• **PROVIDED MATERIAL**
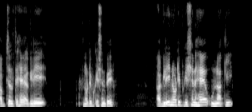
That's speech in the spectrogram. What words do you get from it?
अब चलते हैं अगले नोटिफिकेशन पे। अगली नोटिफिकेशन है ऊना की।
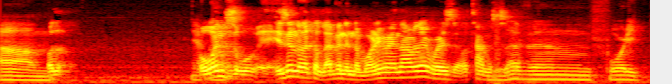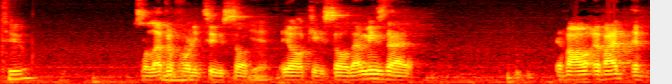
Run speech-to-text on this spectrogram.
Um, But, yeah, but when's isn't it like eleven in the morning right now over there? Where is it? What time is it? eleven forty-two? It's eleven forty two. So Yeah. yeah. okay. So that means that if I if I if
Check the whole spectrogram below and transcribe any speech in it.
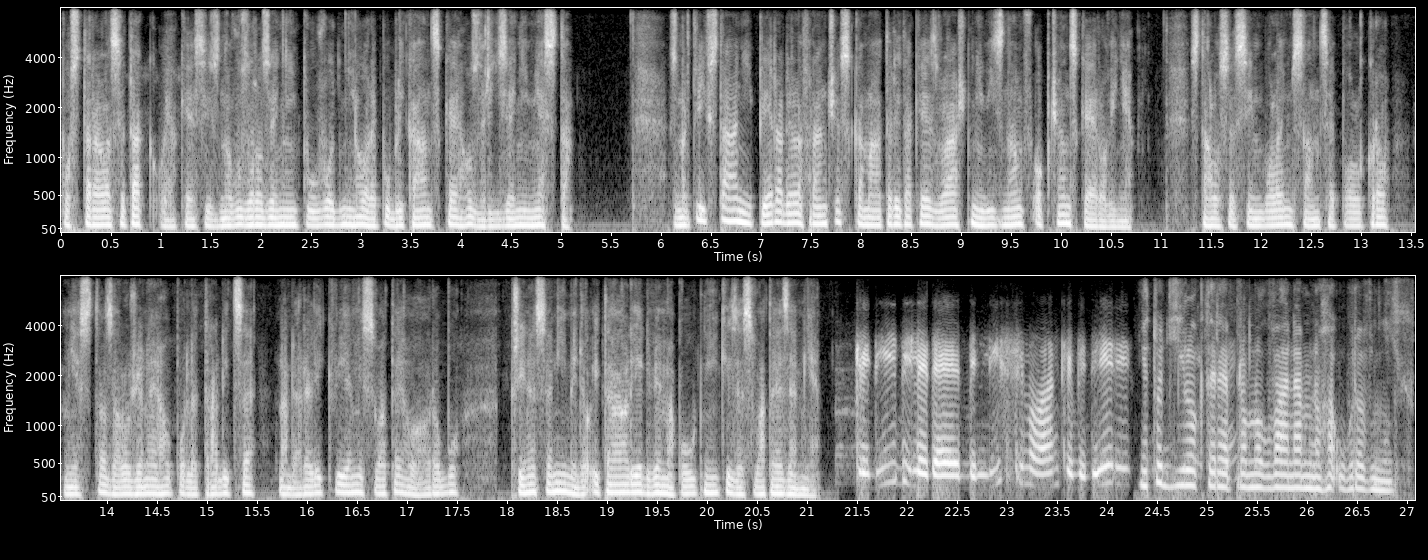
Postarala se tak o jakési znovuzrození původního republikánského zřízení města – Zmrtvý vstání Piera della Francesca má tedy také zvláštní význam v občanské rovině. Stalo se symbolem Sance Polcro, města založeného podle tradice nad relikviemi svatého hrobu, přinesenými do Itálie dvěma poutníky ze svaté země. Je to dílo, které promlouvá na mnoha úrovních.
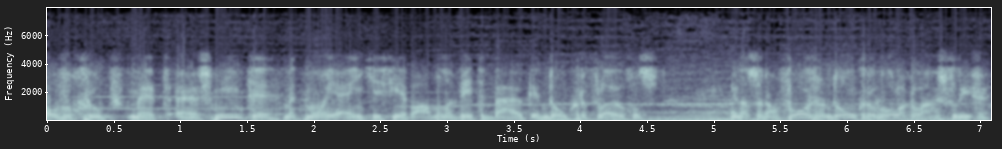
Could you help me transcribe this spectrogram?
of een groep met uh, smienten met mooie eentjes, die hebben allemaal een witte buik en donkere vleugels. En als ze dan voor zo'n donkere wolk langs vliegen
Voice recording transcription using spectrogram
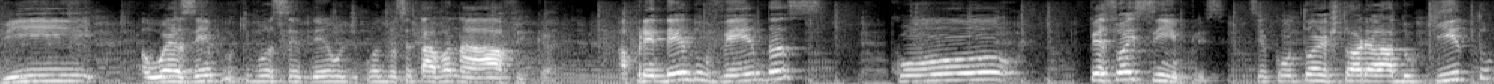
vi o exemplo que você deu de quando você estava na África, aprendendo vendas com pessoas simples. Você contou a história lá do Quito.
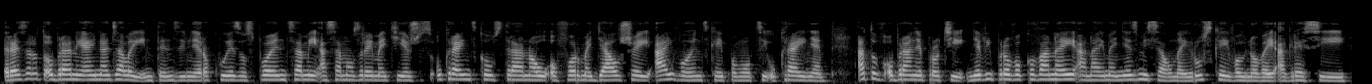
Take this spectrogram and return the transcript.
Rezort obrany aj naďalej intenzívne rokuje so spojencami a samozrejme tiež s ukrajinskou stranou o forme ďalšej aj vojenskej pomoci Ukrajine. A to v obrane proti nevyprovokovanej a najmä nezmyselnej ruskej vojnovej agresii.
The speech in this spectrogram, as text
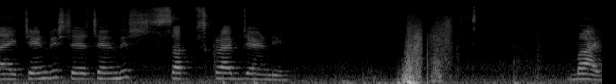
లైక్ చేయండి షేర్ చేయండి సబ్స్క్రైబ్ చేయండి. బాయ్.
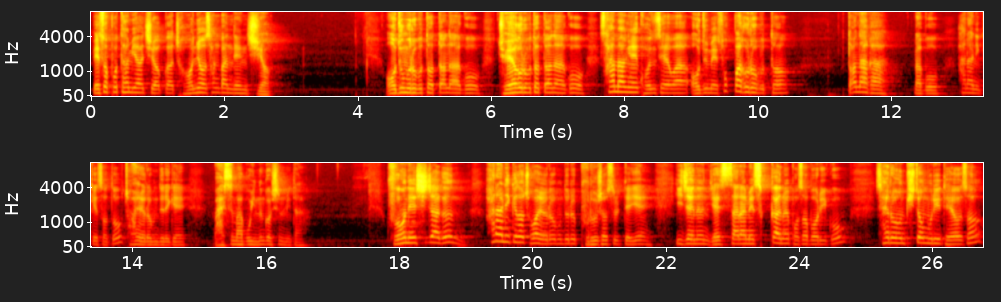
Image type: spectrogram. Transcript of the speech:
메소포타미아 지역과 전혀 상반된 지역. 어둠으로부터 떠나고 죄악으로부터 떠나고 사망의 권세와 어둠의 속박으로부터 떠나가라고 하나님께서도 저와 여러분들에게 말씀하고 있는 것입니다. 구원의 시작은 하나님께서 저와 여러분들을 부르셨을 때에 이제는 옛사람의 습관을 벗어버리고 새로운 피조물이 되어서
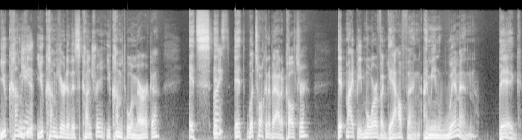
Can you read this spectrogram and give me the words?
You come Yeah. here. You come here to this country. You come to America. It's Right. it's it. We're talking about a culture. It might be more of a gal thing. I mean, women, big,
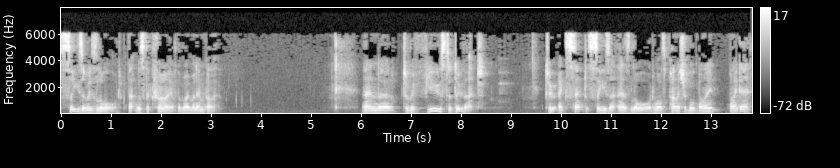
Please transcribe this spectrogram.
Caesar is Lord. That was the cry of the Roman Empire. And uh, to refuse to do that, to accept Caesar as Lord, was punishable by, by death.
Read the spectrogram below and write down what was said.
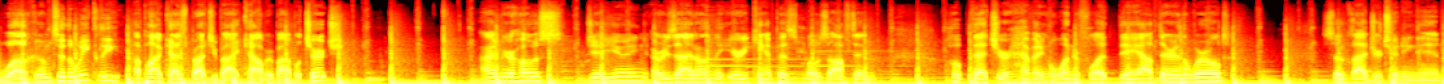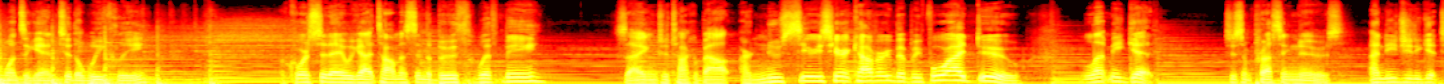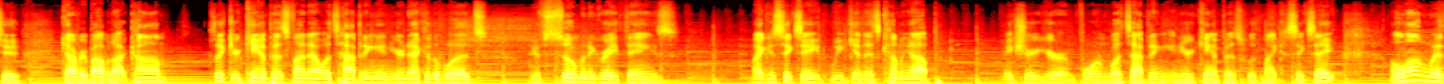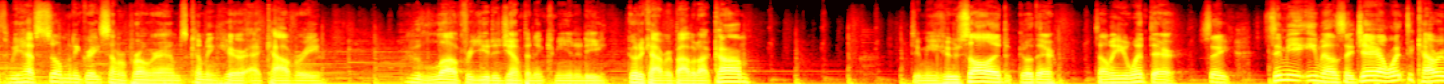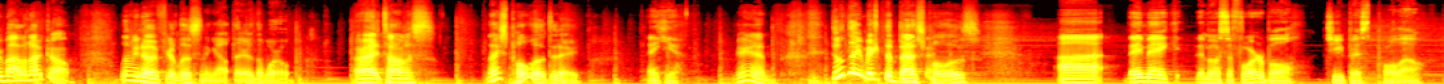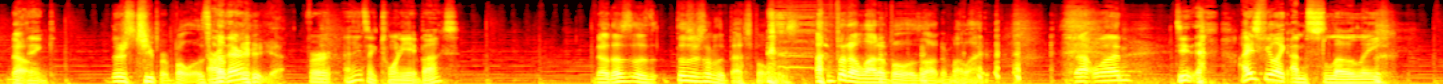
Welcome to the Weekly, a podcast brought to you by Calvary Bible Church. I'm your host, Jay Ewing. I reside on the Erie campus most often. Hope that you're having a wonderful day out there in the world. So glad you're tuning in once again to the Weekly. Of course, today we got Thomas in the booth with me. Exciting to talk about our new series here at Calvary. But before I do, let me get to some pressing news. I need you to get to calvarybible.com, click your campus, find out what's happening in your neck of the woods. We have so many great things. Micah 6 8 weekend is coming up. Make sure you're informed what's happening in your campus with Micah 6 8. Along with, we have so many great summer programs coming here at Calvary. We would love for you to jump into community. Go to calvarybible.com. Do me a huge solid. Go there. Tell me you went there. Say, send me an email. Say, Jay, I went to calvarybible.com. Let me know if you're listening out there in the world. All right, Thomas. Nice polo today. Thank you. Man, don't they make the best polos? Uh, they make the most affordable, cheapest polo. No. I think There's cheaper polos. Are out there? Yeah. for I think it's like twenty eight bucks. No, those are those are some of the best polos. I put a lot of polos on in my life. That one, Dude, I just feel like I'm slowly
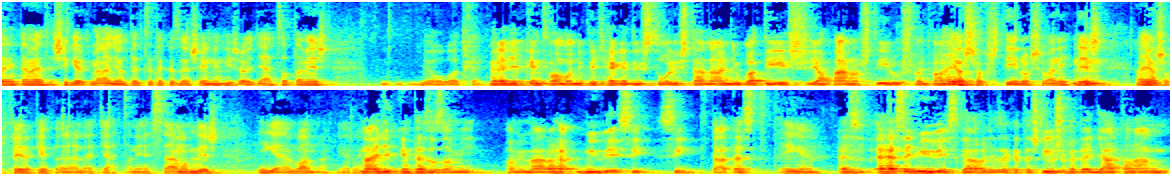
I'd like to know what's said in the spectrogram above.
szerintem ez sikerült, mert nagyon tetszett a közönségnek Mhm. is, ahogy játszottam, és jó volt. Mert egyébként van mondjuk egy hegedűs szólistánál nyugati és japános stílus, vagy van Nagyon egy... sok stílus van itt, Mhm. és nagyon sokféleképpen el lehet játszani egy számot, Mhm. és igen, vannak ilyenek. Na egyébként ez az, ami, ami már a művészi szint. Tehát ezt, Igen. ez, ehhez egy művész kell, hogy ezeket a stílusokat egyáltalán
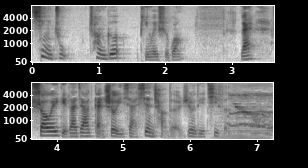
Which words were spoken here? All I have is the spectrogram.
庆祝、唱歌、品味时光。来，稍微给大家感受一下现场的热烈气氛。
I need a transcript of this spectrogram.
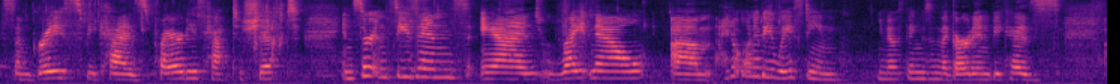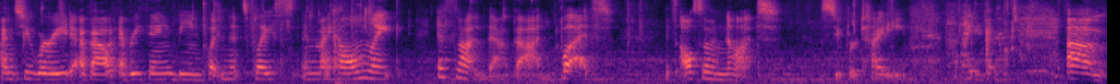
some grace because priorities have to shift in certain seasons. And right now, um, I don't want to be wasting, you know, things in the garden because I'm too worried about everything being put in its place in my home. Like, it's not that bad, but it's also not super tidy either. Um,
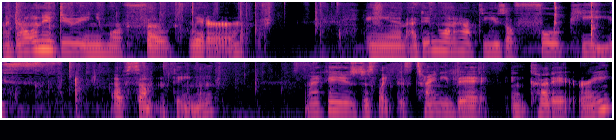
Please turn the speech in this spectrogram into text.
I don't want to do any more faux glitter. And I didn't want to have to use a full piece of something. I could use just like this tiny bit and cut it, right?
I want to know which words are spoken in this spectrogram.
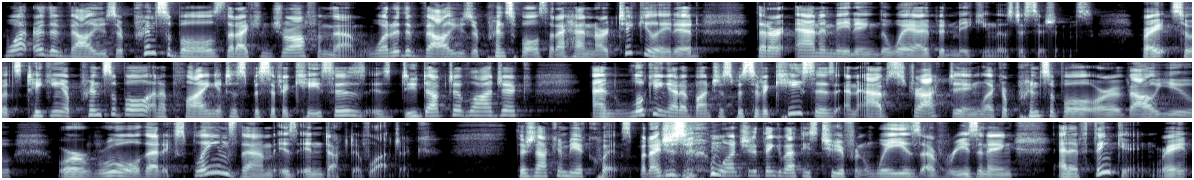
what are the values or principles that I can draw from them? What are the values or principles that I hadn't articulated that are animating the way I've been making those decisions? right? So it's taking a principle and applying it to specific cases is deductive logic. and looking at a bunch of specific cases and abstracting like a principle or a value or a rule that explains them is inductive logic. There's not going to be a quiz, but I just want you to think about these two different ways of reasoning and of thinking, right?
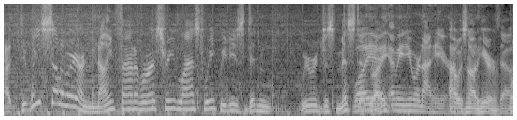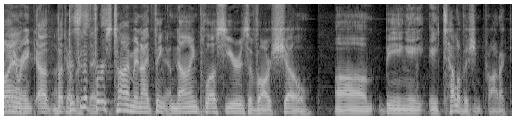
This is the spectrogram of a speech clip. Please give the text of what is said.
uh, did we celebrate our ninth anniversary last week? We just didn't. We were just missed Well, it, yeah, right? I mean, you were not here. I was not here. So, well, yeah. anyway, uh, but this is the first time in I think nine plus years of our show um, being a, a television product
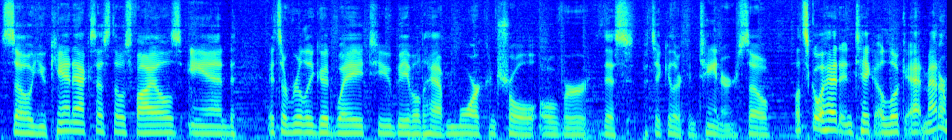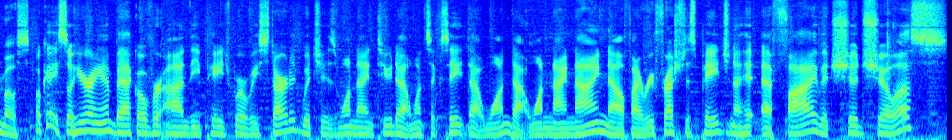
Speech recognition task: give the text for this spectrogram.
So you can access those files and it's a really good way to be able to have more control over this particular container. So let's go ahead and take a look at Mattermost. Okay, so here I am back over on the page where we started, which is 192.168.1.199. Now, if I refresh this page and I hit F5, it should show us.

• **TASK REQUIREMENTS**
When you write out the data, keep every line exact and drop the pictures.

• **RESPONSE TO THE EXERCISE**
That's speech in the spectrogram. What words do you get from it?
अब चलते हैं अगले नोटिफिकेशन पे। अगली नोटिफिकेशन है ऊना की।
Run speech-to-text on this spectrogram.
Um, But, yeah, but when's isn't it like eleven in the morning right now over there? Where is it? What time is it? eleven forty-two? It's eleven forty two. So Yeah. yeah. okay. So that means that if I if I if
Check the whole spectrogram below and transcribe any speech in it.
Postarala se tak o jakési znovuzrození původního republikánského zřízení města – Zmrtvý vstání Piera della Francesca má tedy také zvláštní význam v občanské rovině. Stalo se symbolem Sance Polcro, města založeného podle tradice nad relikviemi svatého hrobu, přinesenými do Itálie dvěma poutníky ze svaté země. Je to dílo, které promlouvá na mnoha úrovních.
Could you help me transcribe this spectrogram?
of een groep met uh, smienten met mooie eentjes, die hebben allemaal een witte buik en donkere vleugels. En als ze dan voor zo'n donkere wolk langs vliegen
Voice recording transcription using spectrogram
vi o exemplo que você deu de quando você estava na África, aprendendo vendas com pessoas simples. Você contou a história lá do Quito.
Take this spectrogram and return the transcript.
Rezort obrany aj naďalej intenzívne rokuje so spojencami a samozrejme tiež s ukrajinskou stranou o forme ďalšej aj vojenskej pomoci Ukrajine. A to v obrane proti nevyprovokovanej a najmä nezmyselnej ruskej vojnovej agresii.
The speech in this spectrogram, as text
లైక్ చేయండి షేర్ చేయండి సబ్స్క్రైబ్ చేయండి. బాయ్.
Image type: spectrogram. Transcript of the speech:
메소포타미아 지역과 전혀 상반된 지역. 어둠으로부터 떠나고 죄악으로부터 떠나고 사망의 권세와 어둠의 속박으로부터 떠나가라고 하나님께서도 저와 여러분들에게 말씀하고 있는 것입니다. 구원의 시작은 하나님께서 저와 여러분들을 부르셨을 때에 이제는 옛사람의 습관을 벗어버리고 새로운 피조물이 되어서
Can you read this spectrogram and give me the words?
You come Yeah. here. You come here to this country. You come to America. It's Right. it's it. We're talking about a culture. It might be more of a gal thing. I mean, women, big,
Please transcribe this spectrogram.
Caesar is Lord. That was the cry of the Roman Empire. And uh, to refuse to do that, to accept Caesar as Lord, was punishable by, by death.
Read the spectrogram below and write down what was said.
Welcome to the Weekly, a podcast brought to you by Calvary Bible Church. I'm your host, Jay Ewing. I reside on the Erie campus most often. Hope that you're having a wonderful day out there in the world. So glad you're tuning in once again to the Weekly. Of course, today we got Thomas in the booth with me. Exciting to talk about our new series here at Calvary. But before I do, let me get to some pressing news. I need you to get to calvarybible.com, click your campus, find out what's happening in your neck of the woods. We have so many great things. Micah 6 8 weekend is coming up. Make sure you're informed what's happening in your campus with Micah 6 8. Along with, we have so many great summer programs coming here at Calvary. We would love for you to jump into community. Go to calvarybible.com. Do me a huge solid. Go there. Tell me you went there. Say, send me an email. Say, Jay, I went to calvarybible.com. Let me know if you're listening out there in the world. All right, Thomas. Nice polo today. Thank you. Man, don't they make the best polos? Uh, they make the most affordable, cheapest polo. No. I think There's cheaper polos. Are out there? Yeah. for I think it's like twenty eight bucks. No, those are those are some of the best polos. I put a lot of polos on in my life. That one, Dude, I just feel like I'm slowly
I'd like to know what's said in the spectrogram above.
szerintem ez sikerült, mert nagyon tetszett a közönségnek Mhm. is, ahogy játszottam, és jó volt. Mert egyébként van mondjuk egy hegedűs szólistánál nyugati és japános stílus, vagy van Nagyon egy... sok stílus van itt, Mhm. és nagyon sokféleképpen el lehet játszani egy számot, Mhm. és igen, vannak ilyenek. Na egyébként ez az, ami, ami már a művészi szint. Tehát ezt, Igen. ez, ehhez egy művész kell, hogy ezeket a stílusokat egyáltalán
Which words were spoken here? All I have is the spectrogram.
庆祝、唱歌、品味时光。来，稍微给大家感受一下现场的热烈气氛。
I need a transcript of this spectrogram.
some grace because priorities have to shift in certain seasons. And right now, um, I don't want to be wasting, you know, things in the garden because I'm too worried about everything being put in its place in my home. Like, it's not that bad, but it's also not super tidy either. Um,
Please turn the speech in this spectrogram into text.
I don't want to do any more faux glitter. And I didn't want to have to use a full piece of something. I could use just like this tiny bit and cut it, right?
I want to know which words are spoken in this spectrogram.
what are the values or principles that I can draw from them? What are the values or principles that I hadn't articulated that are animating the way I've been making those decisions? right? So it's taking a principle and applying it to specific cases is deductive logic. and looking at a bunch of specific cases and abstracting like a principle or a value or a rule that explains them is inductive logic. There's not going to be a quiz, but I just want you to think about these two different ways of reasoning and of thinking, right?
This is the spectrogram of a speech clip. Please give the text of what is said.
uh, did we celebrate our ninth anniversary last week? We just didn't. We were just missed Well, it, yeah, right? I mean, you were not here. I was not here. So, well, yeah. anyway, uh, but this is the first time in I think nine plus years of our show um, being a, a television product
Speech recognition task: give the text for this spectrogram.
So you can access those files and it's a really good way to be able to have more control over this particular container. So let's go ahead and take a look at Mattermost. Okay, so here I am back over on the page where we started, which is 192.168.1.199. Now, if I refresh this page and I hit F5, it should show us.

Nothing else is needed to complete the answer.